Did it help? If yes - maybe you can help me?
On 1st of February, Peter Eisentraut committed patch:
Add CREATE RECURSIVE VIEW syntax This is specified in the SQL standard. The CREATE RECURSIVE VIEW specification is transformed into a normal CREATE VIEW statement with a WITH RECURSIVE clause. reviewed by Abhijit Menon-Sen and Stephen Frost
It was committed quite some time ago, but I must have missed it, sorry about that.
This is just a syntax sugar for standard recursive queries, in CTE.
For example, let's imagine a simple recursive query that could be used to generate Fibonacci sequence:
with recursive fib as ( select 0 as a, 1 as b union all select b, a + b from fib where b <= 100 ) select a from fib; a ---- 0 1 1 2 3 5 8 13 21 34 55 89 (12 rows)
If we'd want a view on this query, we could:
create view fib_up_to_100 as with recursive fib as ( select 0 as a, 1 as b union all select b, a + b from fib where b <= 100 ) select a from fib; CREATE VIEW
and then, we can:
select * from fib_up_to_100; a ---- 0 1 1 2 3 5 8 13 21 34 55 89 (12 rows)
What this new patch adds, is that we can specify the same view using different syntax. Like this:
create recursive view fib_up_to_100 (a,b) as select 0 as a, 1 as b union all select b, a + b from fib_up_to_100 where b <= 100 CREATE VIEW
select * from fib_up_to_100; a | b ----+----- 0 | 1 1 | 1 1 | 2 2 | 3 3 | 5 5 | 8 8 | 13 13 | 21 21 | 34 34 | 55 55 | 89 89 | 144 (12 rows)
There are some differences – namely – as I understand, you have to specify columns.

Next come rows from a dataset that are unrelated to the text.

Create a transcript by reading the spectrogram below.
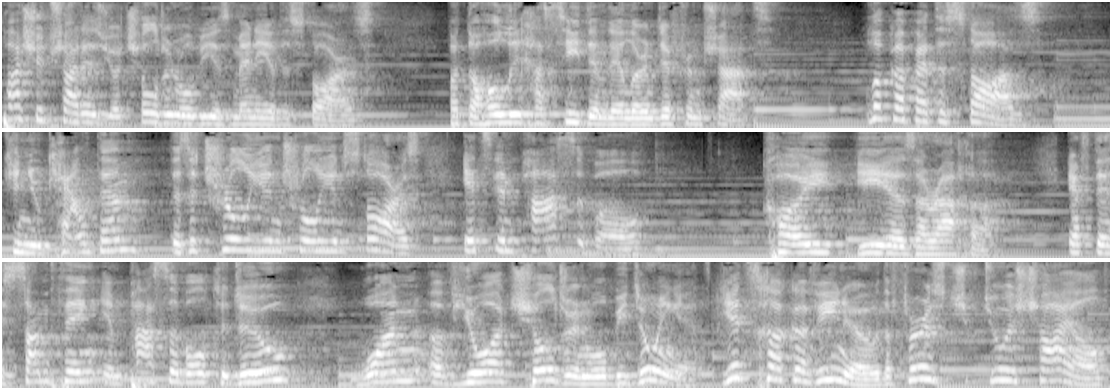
Pashut pshat is your children will be as many of the stars. But the holy Hasidim, they learn different pshats. Look up at the stars. Can you count them? There's a trillion, trillion stars. It's impossible. Koi zaracha. If there's something impossible to do, one of your children will be doing it. Yitzchak Avinu, the first Jewish child,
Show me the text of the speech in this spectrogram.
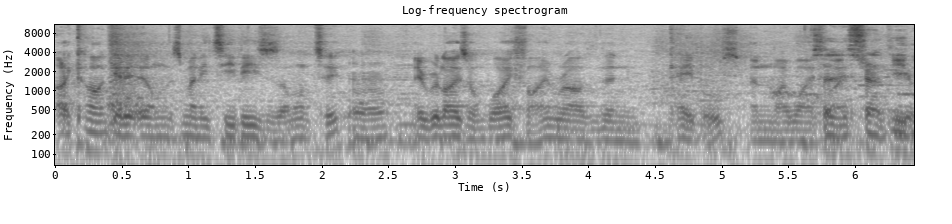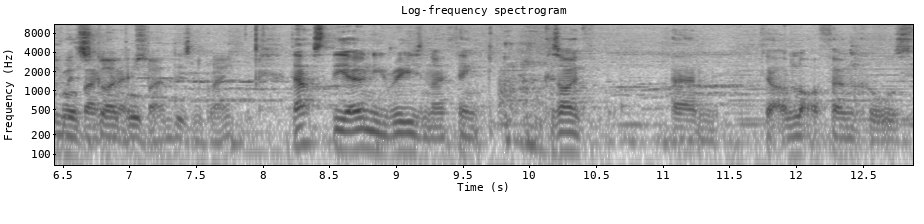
I, I can't get it on as many TVs as I want to. Mm-hmm. It relies on Wi-Fi rather than cables, and my Wi-Fi, the strength of your even with broadband Sky connection. broadband, isn't great. That's the only reason I think, because I've um, got a lot of phone calls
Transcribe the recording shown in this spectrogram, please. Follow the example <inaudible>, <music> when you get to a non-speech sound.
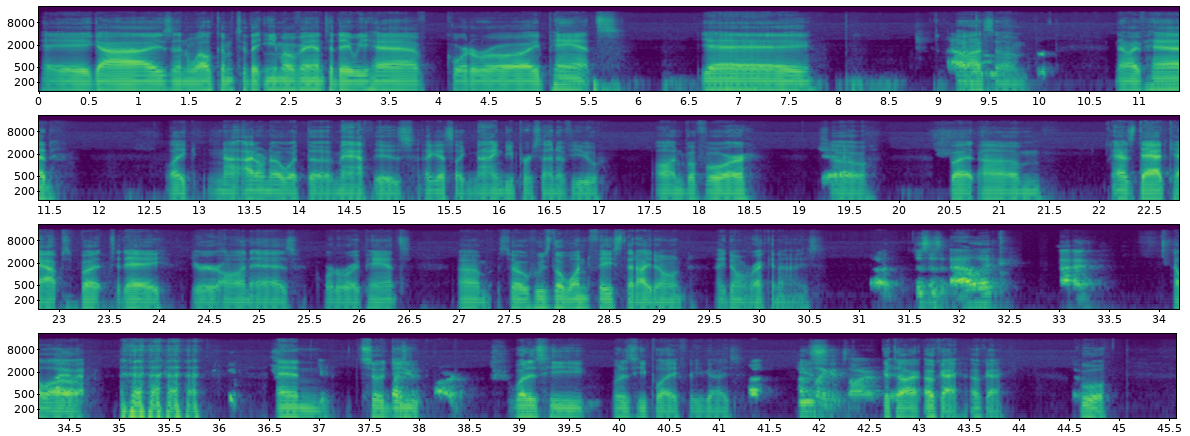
Hey guys, and welcome to the emo van. Today we have corduroy pants. Yay! Oh. Awesome. Now I've had like not I don't know what the math is. I guess like 90% of you on before. Yeah. So but um as dad caps, but today you're on as corduroy pants. Um so who's the one face that I don't I don't recognize? Uh, this is Alec. I Hello. <laughs> and so do you what does he what does he play for you guys? I He's- play guitar. Guitar? Okay, okay. Cool.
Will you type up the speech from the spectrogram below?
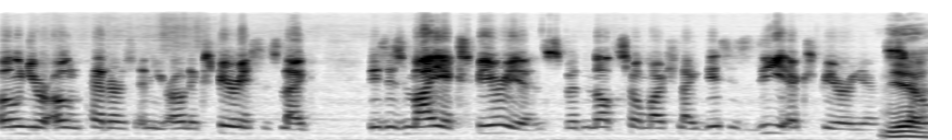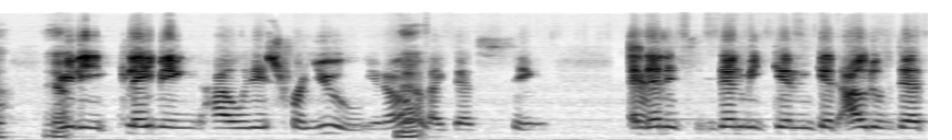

And you can't add any additional clauses that would normally be outside of WITH clause. But still – it makes for a simpler query, and perhaps easier understanding of what the view does.
One thing, though – just as documentation suggests – view source is modified. SO the simple syntax doesn't stay anywhere in the DB. Dumped view will look like this:
CREATE VIEW fib_up_to_100 AS WITH RECURSIVE fib_up_to_100(a, b) AS ( SELECT 0 AS a, 1 AS b UNION ALL SELECT fib_up_to_100_1.b, (fib_up_to_100_1.a + fib_up_to_100_1.b) FROM fib_up_to_100 fib_up_to_100_1 WHERE (fib_up_to_100_1.b <= 100) ) SELECT fib_up_to_100.a, fib_up_to_100.b FROM fib_up_to_100;
Still, it's a nice addition, if for nothing else, then for standard compatibility.